4. Promising signs for Seattle’s offense
Brian Schottenheimer was hardly an inspiring hire as the Seahawks’ offensive coordinator, and early returns (including 0-for-10 on third downs in Week 4) were mostly discouraging. But glimpses of optimism have shined through, most obviously Sunday in a 31-point performance against the Los Angeles Rams.
Pete Carroll clearly wanted to return to the run-centric approach that defined the offense early in Russell Wilson’s career. The Seahawks have 105 runs over the past three weeks, but they aren’t just running into a brick wall over and over.
Schottenheimer has kept them efficient with a variety of man- and zone-blocking concepts and a ton of zone-read elements to occupy backside defenders. On Sunday alone, Seattle showed an option for Wilson to keep the ball on 19 of 32 runs, including Mike Davis’ 6-yard touchdown. The same tactic also produced Davis’ 20-yard score at Arizona and Chris Carson’s 5-yarder vs. Dallas.
More important, Schottenheimer has ramped up the play-action passing, one of Wilson’s greatest strengths.
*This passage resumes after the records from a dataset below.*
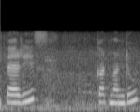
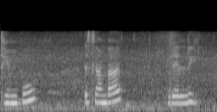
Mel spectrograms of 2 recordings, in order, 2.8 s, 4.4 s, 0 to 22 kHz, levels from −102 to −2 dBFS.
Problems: constant background noise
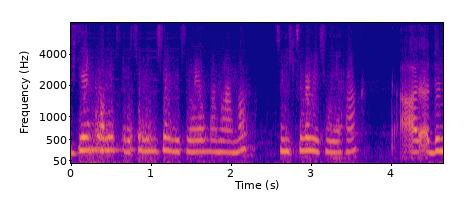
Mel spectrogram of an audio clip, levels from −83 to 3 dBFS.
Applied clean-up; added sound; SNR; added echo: neural separator model SepFormer DNS4.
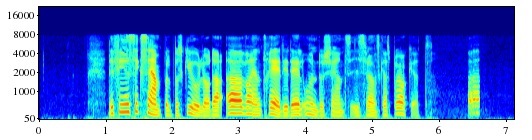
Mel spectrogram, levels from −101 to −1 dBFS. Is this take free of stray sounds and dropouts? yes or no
no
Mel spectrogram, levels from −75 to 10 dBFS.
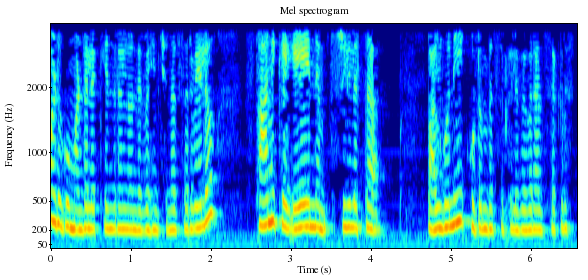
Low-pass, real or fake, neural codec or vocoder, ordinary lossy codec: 3.6 kHz; real; none; none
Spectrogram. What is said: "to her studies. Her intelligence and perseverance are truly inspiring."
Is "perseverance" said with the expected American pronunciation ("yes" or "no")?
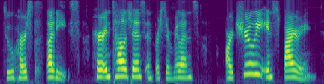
no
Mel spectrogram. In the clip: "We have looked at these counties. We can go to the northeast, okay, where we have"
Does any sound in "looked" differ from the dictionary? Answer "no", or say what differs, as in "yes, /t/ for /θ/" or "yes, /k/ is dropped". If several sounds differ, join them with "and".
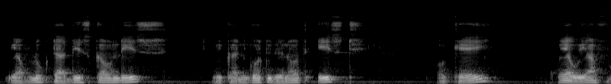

Against L.A., Wilson went 9 of 11 for 172 yards and three touchdowns off play-action. Two of those scores came on designer deep shots, one on a sluggo (slant-and-go) and another on a Yankee concept (deep crosser underneath a deep post).
Such designs are a great fit for Wilson, featuring his excellent deep accuracy and forcing him to deliver on time rather than hold the ball and burden his offensive line. Tyler Lockett’s speed and Wilson’s mobility make such plays particularly dangerous, like on a Week 1 design in which Wilson rolled right by design and threw all the way back left to Lockett for a 51-yard score.
The Seahawks probably remain too run-heavy — it’s a myth that you must run it well and/or often for play-action to work; just ask Jay Gruden — but Schottenheimer is building effectively off of the run-based identity.
Facing an Oakland Raiders defense that has been porous against run and pass, Seattle’s offense could be in for its most productive game yet, with friendly matchups against the Detroit Lions and Los Angeles Chargers to follow.
5. Which Titans offense will we see vs. Baltimore?
Blaine Gabbert and a limited Marcus Mariota prevented us from seeing the full scope of new coordinator Matt LaFleur’s offense until Week 4 against the Philadelphia Eagles, when Mariota erupted for 344 passing yards and two scores (one INT), including the game-winner to Corey Davis in overtime.
That performance was particularly encouraging because of the Titans’ aggressiveness opening up the playbook. LaFleur, who has worked under both Sean McVay and Kyle Shanahan the last two years, dialed up a number of downfield route designs out of condensed formations, using stack releases to free receivers and give Mariota defined reads and throws.
But last week’s flop in Buffalo was equally discouraging. Perhaps thinking they wouldn’t need many points to win, the Titans returned to a far more conservative approach and looked stuck in mud, totaling 221 total yards and just 129 through the air.
Setting aside a nice off-schedule play on Nick Williams’ brutal dropped touchdown, Mariota did little to inspire confidence. He often looked unsettled in the pocket, threw with spotty accuracy and, most worrisome, struggled to read the field against Sean McDermott’s zone-heavy defense.
That has quietly been a major recurring concern for Mariota, who should be much more comfortable reading defenses in his fourth year as a starter, and such issues could be exacerbated against the Ravens on Sunday. Under coordinator Don “Wink” Martindale, Baltimore’s defense is as complex as any in the league, employing a wide variety of zone exchanges and blitzes to break down protections and fool quarterbacks.
LaFleur can help Mariota by bringing back the aggression from Week 4 and dictating to the defense with downfield designs, many of which feature extra protection built in. But it might not be enough if the former No. 2 overall pick doesn’t make significant strides on his own.
–David DeChant, Field Level Media